DATA FOR THIS TASK>
'''

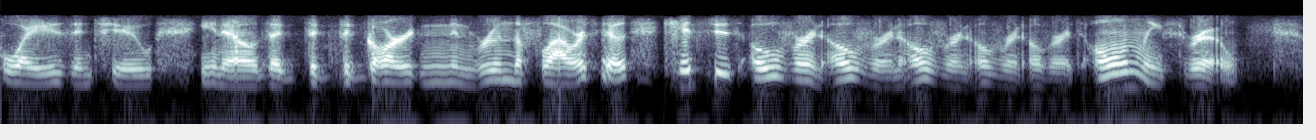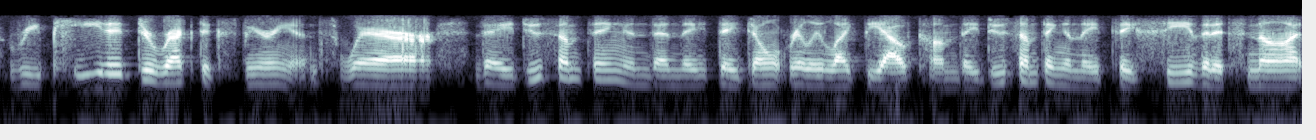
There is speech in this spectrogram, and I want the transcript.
toys into, you know, the the, the garden and ruin the flowers. You know, kids do this over and over and over and over and over. It's only through repeated direct experience where they do something and then they they don't really like the outcome. They do something and they they see that it's not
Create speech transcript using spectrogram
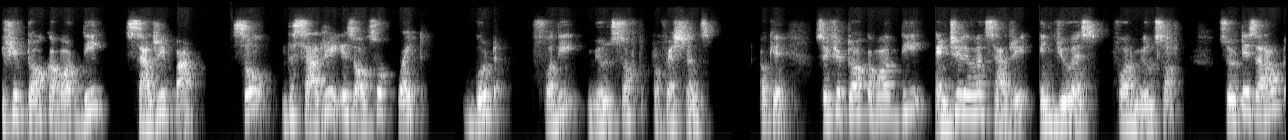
if you talk about the salary part, so the salary is also quite good for the MuleSoft professionals. Okay, so if you talk about the entry level salary in US for MuleSoft, so it is around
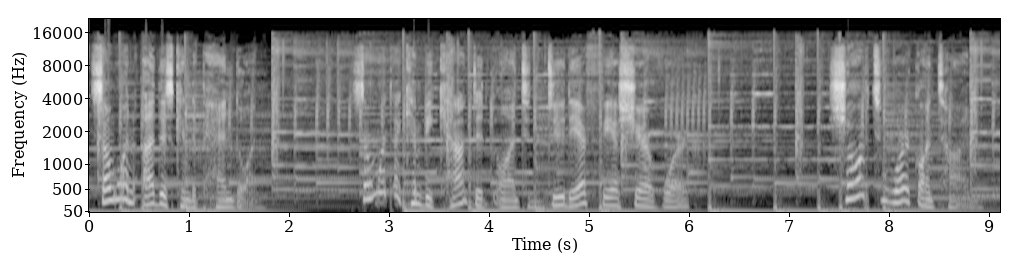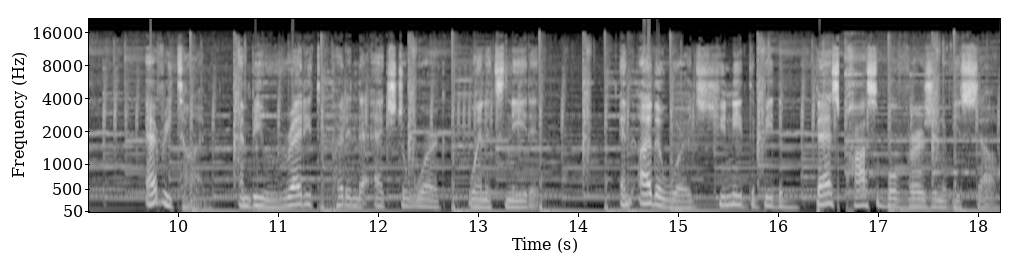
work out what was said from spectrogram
someone others can depend on, someone that can be counted on to do their fair share of work. Show up to work on time, every time, and be ready to put in the extra work when it's needed. In other words, you need to be the best possible version of yourself.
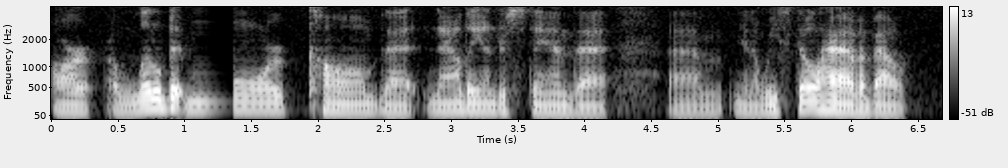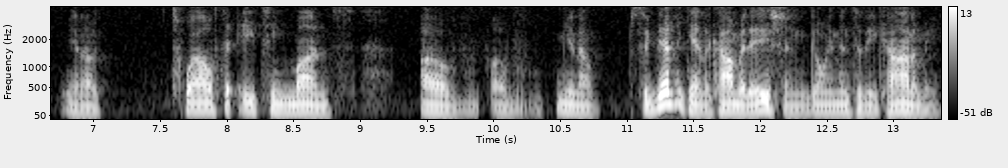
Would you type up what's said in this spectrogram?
are a little bit more calm that now they understand that um, you know we still have about you know 12 to 18 months of of you know significant accommodation going into the economy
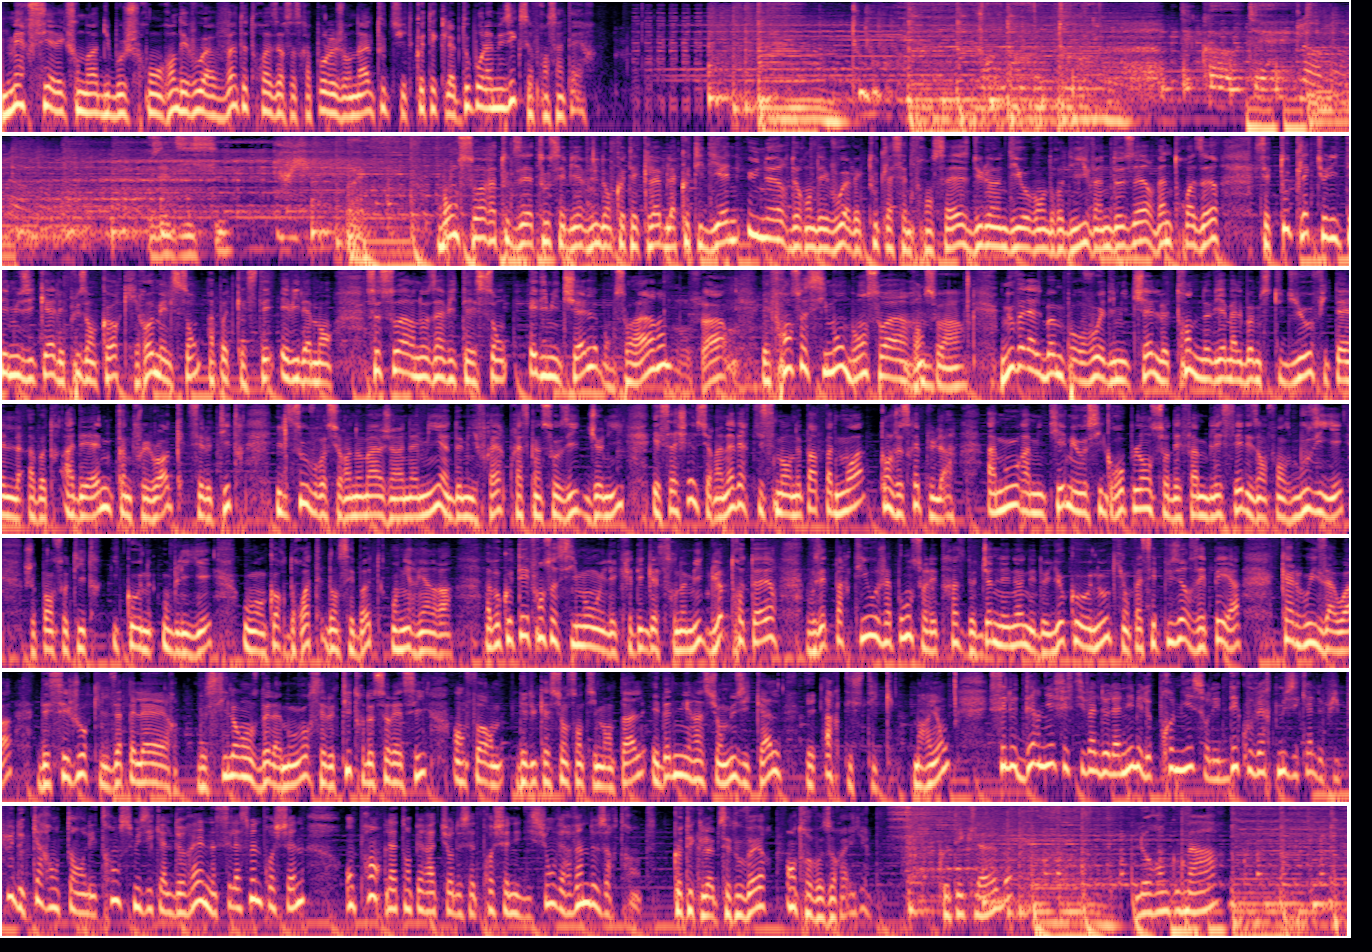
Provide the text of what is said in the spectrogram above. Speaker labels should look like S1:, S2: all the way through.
S1: Merci Alexandra Duboucheron. Rendez-vous à 23h, ce sera pour le journal. Tout de suite, côté club, tout pour la musique, ce France Inter.
S2: Vous êtes ici
S1: Bonsoir à toutes et à tous et bienvenue dans Côté Club, la quotidienne, une heure de rendez-vous avec toute la scène française, du lundi au vendredi, 22h, 23h. C'est toute l'actualité musicale et plus encore qui remet le son à podcaster évidemment. Ce soir, nos invités sont Eddie Mitchell, bonsoir.
S3: Bonsoir.
S1: Et François Simon, bonsoir.
S2: Bonsoir.
S1: Nouvel album pour vous, Eddie Mitchell, le 39e album studio, fidèle à votre ADN, Country Rock, c'est le titre. Il s'ouvre sur un hommage à un ami, un demi-frère, presque un sosie, Johnny, et s'achève sur un avertissement. Ne parle pas de moi quand je serai plus là. Amour, amitié, mais aussi gros plans sur des femmes blessées, des enfances bousillées. Je pense au titre Icône oubliée ou encore Droite dans ses bottes. On y reviendra. À vos côtés, François Simon, il est critique gastronomique, globetrotter. Vous êtes parti au Japon sur les traces de John Lennon et de Yoko Ono qui ont passé plusieurs épées à Karuizawa, des séjours qu'ils appelèrent le silence de l'amour. C'est le titre de ce récit en forme d'éducation sentimentale et d'admiration musicale et artistique. Marion?
S4: C'est le dernier festival de l'année, mais le premier sur les découvertes musicales depuis plus de 40 ans. Les Transmusicales de Rennes, c'est la semaine prochaine. On prend la température de cette prochaine édition vers 22h30.
S1: Côté club, c'est ouvert entre vos oreilles.
S4: Côté club, Laurent Goumard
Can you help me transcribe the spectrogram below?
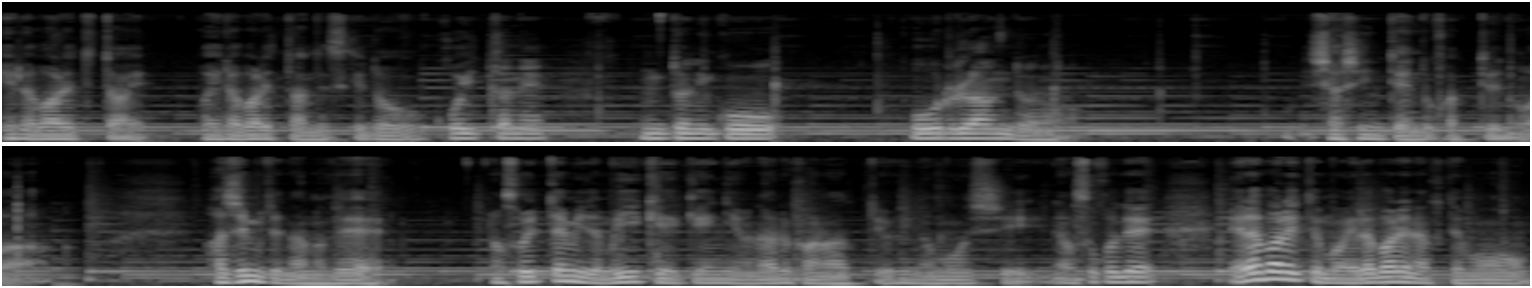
選ばれてた選ばれてたんですけどこういったね本当にこうオールラウンドの写真展とかっていうのは初めてなのでそういった意味でもいい経験にはなるかなっていうふうに思うしそこで選ばれても選ばれなくても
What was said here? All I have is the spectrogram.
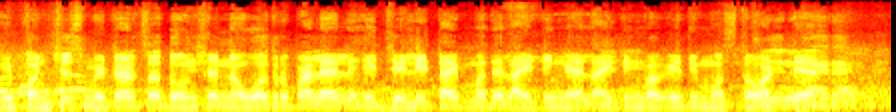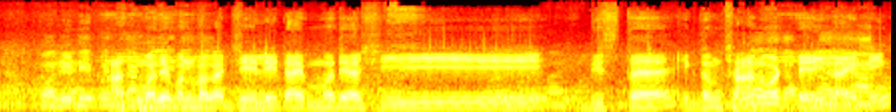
हे पंचवीस मीटरचं दोनशे नव्वद रुपयाला येईल. हे जेली टाईपमध्ये लाइटिंग आहे. लाइटिंग बघा किती मस्त वाटते. क्वालिटी पण आतमध्ये पण बघा जेली टाईपमध्ये अशी दिसतंय. एकदम छान वाटते ही लाइटिंग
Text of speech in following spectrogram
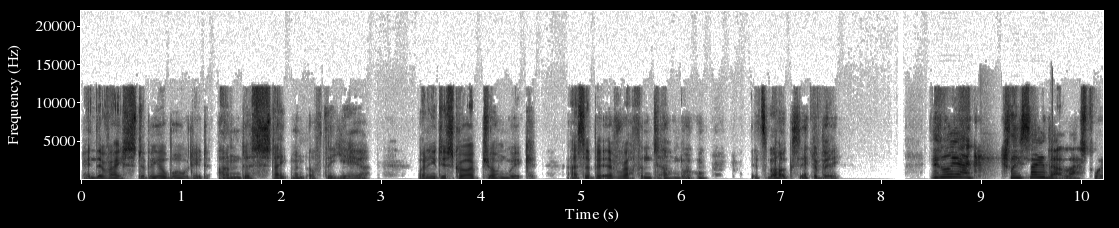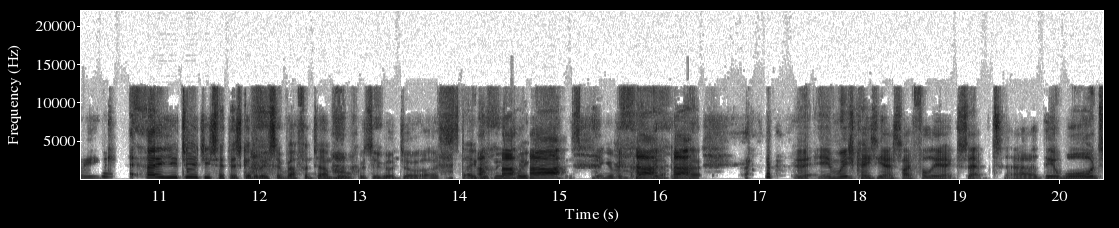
in the race to be awarded Understatement of the Year when he described John Wick as a bit of rough and tumble. it's Mark Sebi. Did I actually say that last week? Hey, you did. You said there's going to be some rough and tumble because you got Joe. Oh, stayed with me all week. This thing have been cracking up at that. In which case, yes, I fully accept uh, the award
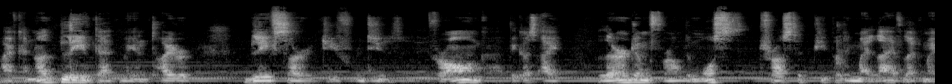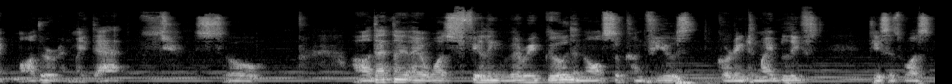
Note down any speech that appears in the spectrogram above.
I cannot believe that my entire beliefs are wrong because I learned them from the most trusted people in my life, like my mother and my dad. So uh, that night I was feeling very good and also confused. According to my beliefs, Jesus was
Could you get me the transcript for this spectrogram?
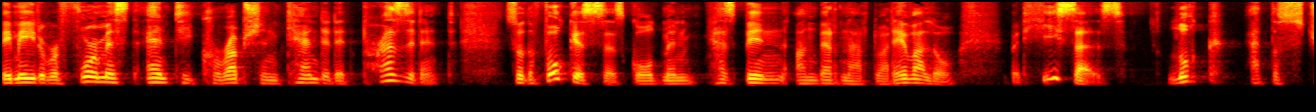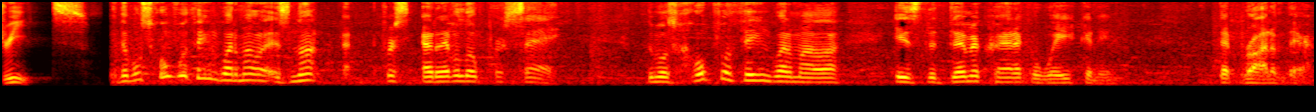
They made a reformist anti corruption candidate president. So the focus, says Goldman, has been on Bernardo Arevalo. But he says, look at the streets. The most hopeful thing in Guatemala is not per, Arevalo per se. The most hopeful thing in Guatemala is the democratic awakening that brought him there.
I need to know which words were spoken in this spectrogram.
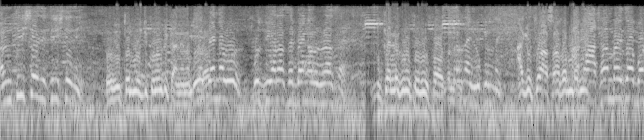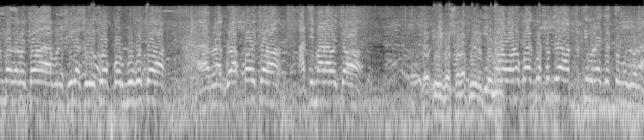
আমি তিরিশ কেজি তিরিশ কেজি। তো এই তরমুজটি কোন দিকে আনেন বেঙ্গালুর কুচবিহার আছে বেঙ্গালুর আছে। লোকালে কোনো তরমুজ পাওয়া যায় না? নাই লোকাল নাই। আগে তো আসারাম বাড়ি আসাম বাড়ি তো বনবাজার হইতো আপনার শিলাচুরি তো করবুক হইতো আপনার গোলাপ্পা হইতো হাতিমারা হইতো। তো এই বছর তরমুজ অনেক কয়েক বছর ধরে ত্রিপুরা বুঝো না।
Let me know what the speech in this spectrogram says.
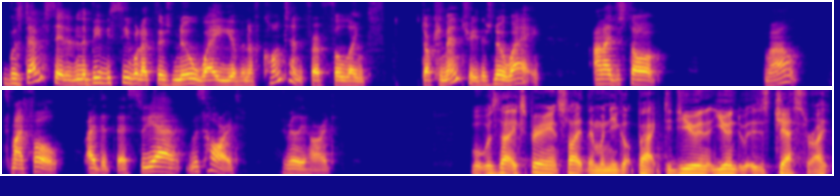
was devastated. And the BBC were like, there's no way you have enough content for a full length documentary. There's no way. And I just thought, well, it's my fault. I did this. So yeah, it was hard. It was really hard. What was that experience like then when you got back? Did you and you and it's Jess, right?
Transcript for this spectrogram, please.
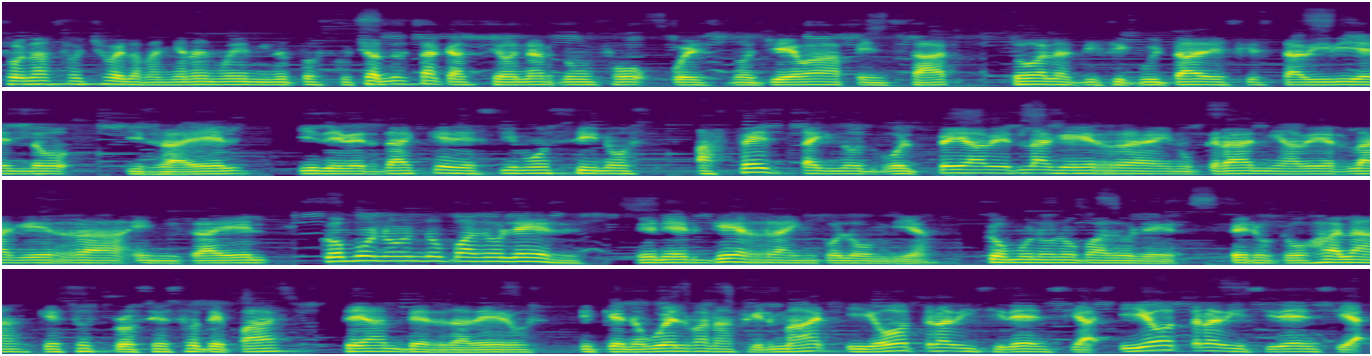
Son las 8 de la mañana, 9 minutos. Escuchando esta canción, Arnulfo, pues nos lleva a pensar todas las dificultades que está viviendo Israel. Y de verdad que decimos si nos afecta y nos golpea ver la guerra en Ucrania, ver la guerra en Israel, ¿cómo no nos va a doler tener guerra en Colombia? ¿Cómo no nos va a doler? Pero que ojalá que estos procesos de paz sean verdaderos y que no vuelvan a firmar y otra disidencia y otra disidencia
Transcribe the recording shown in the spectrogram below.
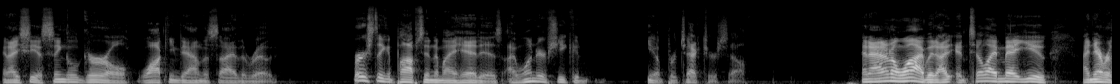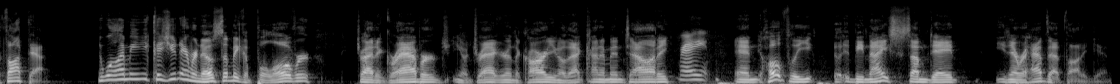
and I see a single girl walking down the side of the road. First thing that pops into my head is, I wonder if she could, you know, protect herself. And I don't know why, but I, until I met you, I never thought that. Well, I mean, because you never know, somebody could pull over, try to grab her, you know, drag her in the car, you know, that kind of mentality. Right. And hopefully, it'd be nice someday you never have that thought again.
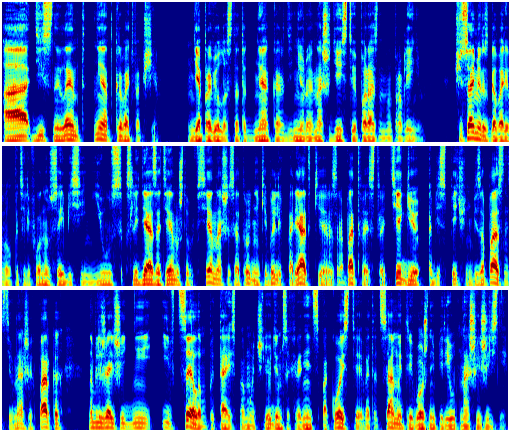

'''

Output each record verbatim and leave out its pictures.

There is speech in this spectrogram, and I want the transcript.
toys into, you know, the the, the garden and ruin the flowers. You know, kids do this over and over and over and over and over. It's only through repeated direct experience where they do something and then they they don't really like the outcome. They do something and they they see that it's not
Create speech transcript using spectrogram
if you talk about the salary part, so the salary is also quite good for the MuleSoft professionals. Okay, so if you talk about the entry level salary in US for MuleSoft, so it is around
work out what was said from spectrogram
someone others can depend on, someone that can be counted on to do their fair share of work. Show up to work on time, every time, and be ready to put in the extra work when it's needed. In other words, you need to be the best possible version of yourself.
Would you type up what's said in this spectrogram?
are a little bit more calm that now they understand that um, you know we still have about you know 12 to 18 months of of you know significant accommodation going into the economy
Provide the text of what is said in the spectrogram above. Speaker labels should look like S1:, S2: all the way through.
S1: Merci Alexandra Duboucheron. Rendez-vous à 23h, ce sera pour le journal. Tout de suite, côté club, tout pour la musique, ce France Inter.
S2: Vous êtes ici
S1: Bonsoir à toutes et à tous et bienvenue dans Côté Club, la quotidienne, une heure de rendez-vous avec toute la scène française, du lundi au vendredi, 22h, 23h. C'est toute l'actualité musicale et plus encore qui remet le son à podcaster évidemment. Ce soir, nos invités sont Eddie Mitchell, bonsoir.
S3: Bonsoir.
S1: Et François Simon, bonsoir.
S2: Bonsoir.
S1: Nouvel album pour vous, Eddie Mitchell, le 39e album studio, fidèle à votre ADN, Country Rock, c'est le titre. Il s'ouvre sur un hommage à un ami, un demi-frère, presque un sosie, Johnny, et s'achève sur un avertissement. Ne parle pas de moi quand je serai plus là. Amour, amitié, mais aussi gros plans sur des femmes blessées, des enfances bousillées. Je pense au titre Icône oubliée ou encore Droite dans ses bottes. On y reviendra. À vos côtés, François Simon, il est critique gastronomique, globetrotter. Vous êtes parti au Japon sur les traces de John Lennon et de Yoko Ono qui ont passé plusieurs épées à Karuizawa, des séjours qu'ils appelèrent le silence de l'amour. C'est le titre de ce récit en forme d'éducation sentimentale et d'admiration musicale et artistique. Marion?
S4: C'est le dernier festival de l'année, mais le premier sur les découvertes musicales depuis plus de 40 ans. Les Transmusicales de Rennes, c'est la semaine prochaine. On prend la température de cette prochaine édition vers 22h30.
S1: Côté club, c'est ouvert entre vos oreilles.
S4: Côté club, Laurent Goumard
Can you help me transcribe the spectrogram below?
選ばれてた選ばれてたんですけどこういったね本当にこうオールラウンドの写真展とかっていうのは初めてなのでそういった意味でもいい経験にはなるかなっていうふうに思うしそこで選ばれても選ばれなくても
What was said here? All I have is the spectrogram.
हे पंचवीस मीटरचं दोनशे नव्वद रुपयाला येईल. हे जेली टाईपमध्ये लाइटिंग आहे. लाइटिंग बघा किती मस्त वाटते. क्वालिटी पण आतमध्ये पण बघा जेली टाईपमध्ये अशी दिसतंय. एकदम छान वाटते ही लाइटिंग
Text of speech in following spectrogram
in the race to be awarded Understatement of the Year when he described John Wick as a bit of rough and tumble. it's Mark Sebi. Did I actually say that last week? Hey, you did. You said there's going to be some rough and tumble because you got Joe. Oh, stayed with me all week. This thing have been cracking up at that. In which case, yes, I fully accept uh, the award
Note down any speech that appears in the spectrogram above.
I cannot believe that my entire beliefs are wrong because I learned them from the most trusted people in my life, like my mother and my dad. So uh, that night I was feeling very good and also confused. According to my beliefs, Jesus was
Could you get me the transcript for this spectrogram?
They made a reformist anti corruption candidate president. So the focus, says Goldman, has been on Bernardo Arevalo. But he says, look at the streets. The most hopeful thing in Guatemala is not per, Arevalo per se. The most hopeful thing in Guatemala is the democratic awakening that brought him there.
I need to know which words were spoken in this spectrogram.
আমি তিরিশ কেজি তিরিশ কেজি। তো এই তরমুজটি কোন দিকে আনেন বেঙ্গালুর কুচবিহার আছে বেঙ্গালুর আছে। লোকালে কোনো তরমুজ পাওয়া যায় না? নাই লোকাল নাই। আগে তো আসারাম বাড়ি আসাম বাড়ি তো বনবাজার হইতো আপনার শিলাচুরি তো করবুক হইতো আপনার গোলাপ্পা হইতো হাতিমারা হইতো। তো এই বছর তরমুজ অনেক কয়েক বছর ধরে ত্রিপুরা বুঝো না।
Let me know what the speech in this spectrogram says.
was devastated. And the BBC were like, there's no way you have enough content for a full length documentary. There's no way. And I just thought, well, it's my fault. I did this. So yeah, it was hard. It was really hard. What was that experience like then when you got back? Did you and you and it's Jess, right?
Transcript for this spectrogram, please.
Son las 8 de la mañana, 9 minutos. Escuchando esta canción, Arnulfo, pues nos lleva a pensar todas las dificultades que está viviendo Israel. Y de verdad que decimos si nos afecta y nos golpea ver la guerra en Ucrania, ver la guerra en Israel, ¿cómo no nos va a doler tener guerra en Colombia? ¿Cómo no nos va a doler? Pero que ojalá que estos procesos de paz sean verdaderos y que no vuelvan a firmar y otra disidencia y otra disidencia
Transcribe the recording shown in the spectrogram below.
and I see a single girl walking down the side of the road. First thing that pops into my head is, I wonder if she could, you know, protect herself. And I don't know why, but I, until I met you, I never thought that. Well, I mean, because you never know, somebody could pull over, try to grab her, you know, drag her in the car, you know, that kind of mentality. Right. And hopefully, it'd be nice someday you never have that thought again.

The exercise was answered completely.